Pay for play: Northwestern

Starting today, ESPN.com will take a closer look at pay-for-play in college sports and whether student-athletes should be getting more from their athletic scholarships. As part of the series, we're looking at the finances from one school in each major conference.

Here's a closer look at Northwestern ...

What a full scholarship entails: $56,120 (includes room, board, tuition, fees, and use of books)

Cost of attendance: $58,429 (Can be slightly higher for students with permanent residences farther from campus, as travel costs would be included)

School / Revenue / Expense

Football (Number of athletes -- 105) / $22,704,959 / $15,733,548

Men's basketball (Number of athletes -- 15) / $10,048,801 / $4,158,854

Other sports -- Men's (Number of sports / Number of athletes; 6/106) / $656,037 / $4,093,011

Other sports -- Women's (Number of sports / Number of athletes; 11/239) / $764,483 / $11,426,624

Total: $0 (revenue -- expense) / $48,921,823 / $48,921,823

Student fees: $383

Amount athletics receives from student fees: $39 per student

If the Big Ten continues to champion a proposal to increase the value of athletic scholarships, Northwestern will be on board.

As a charter member of the conference, Northwestern takes pride in standing on equal footing with its Big Ten brethren. But in many aspects, including finances, Northwestern is an outlier.

"We would agree to what the vote is for the conference because we need to be with our peers," said Steve Green, Northwestern's deputy athletic director for internal affairs. "Northwestern's always been good at making sure that we're not at any competitive disadvantage, that we're like everybody else."

Green then added: "We're not like everybody else. We're a little different."

Northwestern is the Big Ten's only private institution, and its athletic department is more linked to and dependent on the university than the others in the conference. Like every league member, Northwestern has benefited greatly from Big Ten Network revenue, but most of the funds it receives funnel back to the school.
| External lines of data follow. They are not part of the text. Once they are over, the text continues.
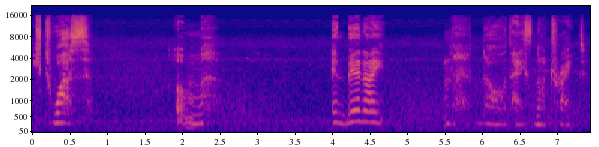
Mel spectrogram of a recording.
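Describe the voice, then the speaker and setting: An actress playing a frail, confused young woman in a video game, haunted and gentle, with halting, breathy speech that often drops toward a whisper. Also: high voice, steady tone, background noise, exaggerated voice. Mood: dazed. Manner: halting, hesitant, fragmented phrases. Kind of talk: dramatic video game cutscene acting.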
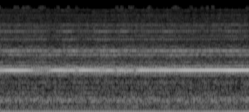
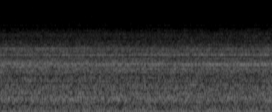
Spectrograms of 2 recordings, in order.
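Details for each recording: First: Shop heater blower motor runs with steady high-pitched squealing whine over low hum, worn motor bearings; motor struggling to start, fixed by replacing with two skateboard bearings. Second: Overhead gas shop heater after blower motor repair with two skateboard bearings: steady, even fan whir with a smooth airy hiss, no rumble, grind or bearing chirp; blower runs quietly again, normal.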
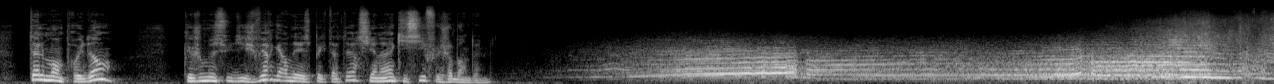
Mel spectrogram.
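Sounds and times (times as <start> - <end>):
speech: 0.3 - 1.2, 1.8 - 5.0
race car engine downshifting through the gears: 5.4 - 12.7.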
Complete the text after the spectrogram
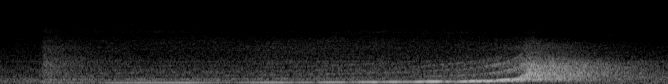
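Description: A low humming tone from a loudspeaker rises quickly in pitch to a sharp chirp, then stops.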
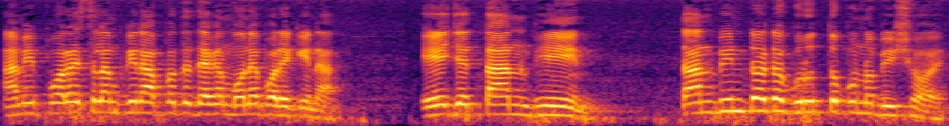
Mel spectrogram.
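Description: A man's voice: sits high, fairly quick, a bit bright. A man teaching Quran reading. He drills letter sounds over and over and asks and answers his own questions.

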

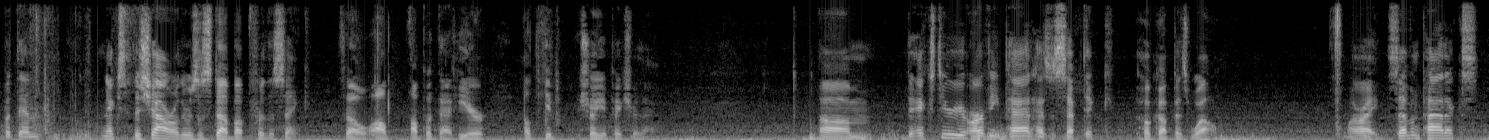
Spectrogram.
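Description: This real estate agent has a mid-range voice, with a little hiss or hum on the recording. He leads an unscripted walkthrough tour, chatting in a folksy, offhand, joking manner.

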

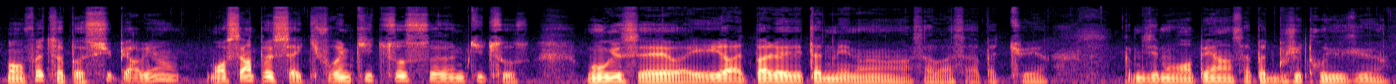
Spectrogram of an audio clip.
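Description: A man's voice: lowish voice, fairly quick, a little hiss or hum. A man vlogging casually outdoors by a campfire, talking in slang and swearing freely as he rambles. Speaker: van-life vlogger. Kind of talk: casual vlog chat.

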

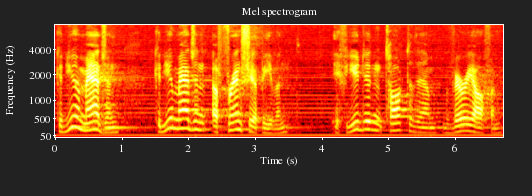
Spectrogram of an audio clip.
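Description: A man's voice: high-pitched, lively intonation, normal speed, a bit bright. A middle-aged man preaching a sermon in a small church, speaking conversationally and putting questions to the congregation from the pulpit. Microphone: pulpit microphone. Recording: reverberant church with faint mains hum.

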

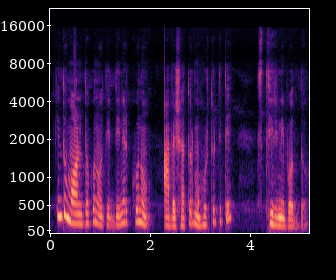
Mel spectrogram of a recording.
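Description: Brief: a woman narrating a classic tale with feeling; low voice, muffled recording. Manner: expressive, emotional reading. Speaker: storyteller. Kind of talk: reading a classic story aloud.

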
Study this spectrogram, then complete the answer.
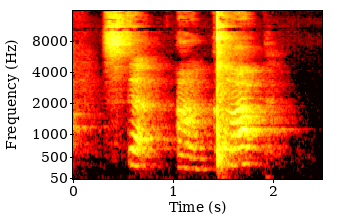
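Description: During a street dance lesson, a single sharp hand clap lands among a few spoken instructional words from a nearby instructor in an otherwise quiet room.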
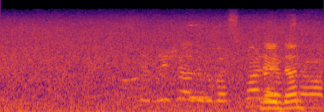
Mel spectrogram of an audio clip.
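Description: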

The reason? The university covers most of Northwestern's athletic scholarships, which don't come cheap at $56,120 a pop.

"You multiply that by the number of financial grants we give, which is about 265, that’s a lot of money," Green said. "So anything that increases the cost affects our bottom line. It would just add to the challenge if that cost kept on going up. Stanford has all of their scholarships endowed, which is great. We're not there yet. We still have a long way to go."

Northwestern has approximately 25 percent of its athletic scholarships endowed, Green said. While the number has increased, the economic downturn has made fundraising more challenging.

There are other differences. As part of public institutions, the other 11 Big Ten athletic departments can sell bonds if they fall into debt. Northwestern, meanwhile, never falls into the red.

"We have zero debt to finance," Green said.

With the smallest football and basketball venues in the Big Ten -- Ryan Field seats 47,130; Welsh-Ryan Arena holds 8,117 -- Northwestern can rely only so much on ticket sales for revenue. But the school has increased its commitment to athletics with recent initiatives like the program's first full-fledged marketing campaign and an ongoing facilities master plan. Northwestern also made a splash in May by finalizing a 10-year contract for football coach Pat Fitzgerald.

The athletic department's goal is to balance its operating expenses and its revenue. Both areas have increased in recent years, but keeping revenues on the rise has been challenging.

Northwestern ultimately would get its biggest financial boost from getting more scholarships endowed.

"The endowment income has grown, which is good," Green said. "It needs to go faster, that's all. The less we demand or need from the university, the better off we will be. We will be able to be a little more independent."

Although a more costly scholarship structure would increase the burden on Northwestern athletics, Green thinks the university would find ways to make things work.

"The school has shown in the past that it wants to compete at this level," he said. "On the financial side, there's a belief that we can get it done within the guidelines established by the central administration."